Published Online, 19 March (2006)
As history entered its thirteenth century of the Gregorian calendar, a movement was fomenting in the steppes east of Lake Baikal that would leave an unprecedented impact upon the whole of Asia. This was the Mongol irruption, or “catastrophe,” as some like to call it. Between the years 1206 and 1227, a great confederation of Mongolian tribes, led by Genghis Khan, subdued a vast territory stretching from Beijing to the Caspian Sea, and by 1272, there were few lands in Asia that the sons of Genghis did not rule. Debates about the long-term influence of the Mongols have gone both ways: some believe that the Mongol conquest was indeed a catastrophe, one that some parts of Asia took centuries to recover from. Others argue that, within a century, the Mongol ruling class had been absorbed into the cultural spheres that they resided in, and that, after the initial shock and wave of deaths, trans-continental trade and development resumed more or less unhindered.

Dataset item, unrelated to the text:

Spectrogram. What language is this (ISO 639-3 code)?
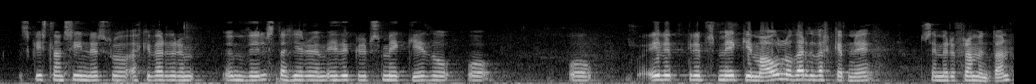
isl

While both arguments have their points to make, we cannot ignore a third factor – the psychological impact. Even if the destruction was not as widespread as we once thought, there must have been no doubt among the people living under Mongol rule that a new era was upon them. As Hodgson observes, “For two or three centuries in most of the areas where they went and, in places, much longer, the Mongol tradition was looked to unquestioningly as the norm and ground of all political authority.” This is best illustrated by the literature of post-Genghisid dynasties in Asia. Just as Islamic rulers before 1250 employed the titles and rhetoric of the seemingly larger-than-life days of the early caliphate, so would monarchs and generals of the fifteenth and sixteenth centuries style themselves after this new invincible conqueror.